3) I found lack of safe water storage is the leading cause of filter dysfunction (with the second leading cause being lack of cleaning knowledge/practices). Even if filters can clean the water, if the water is not stored safely (ie in a container with a spout and lid. No dipping allowed.) the household can still get sick.

Each of these "steps" can be derailed by assets, behaviour, or perceptions! When training for the functional use of an intervention it is essential to take into account the assets, behaviours, and perceptions within the community. Which ones are compatible with functionality? Which are needed to be shared? Do some need to changed? Por exemplo: if a new behaviour is introduced what will the impact be on assets (maybe the environment.)? It is also important to look at how the filter relates to the rest of the water and sanitation behaviours, perceptions, and assets in the house. If people are not washing their hands what is the impact on their health? Can the filter truly generate a marked decrease in disease?

Of course these ideas are really "rough" - they are just based on a few months of field experience. Take them with a grain of salt, or perhaps probably a few pinches. I am sorry about the vague nature of some of the descriptions - I can elaborate upon request! (or I may go back through and edit this post... as I do with many others)

1 comment:

  1. Hey Patrick;

    I'm this just before a meeting with James (from UBC) and we are trying to develop good ways (and simple) ways to desribe our work overseas. Your BSF use diagram is PREFECT FOR US and MUCH appreciated!!! The post as a whole was a great communication of the issues that are faced when trying to implement a BSF system.

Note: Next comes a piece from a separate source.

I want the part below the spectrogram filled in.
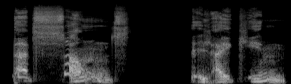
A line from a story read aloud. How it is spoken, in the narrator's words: Vare rasped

So again, thanks SO MUCH, ad keep up the great work!!! :)

    Thanks, Ben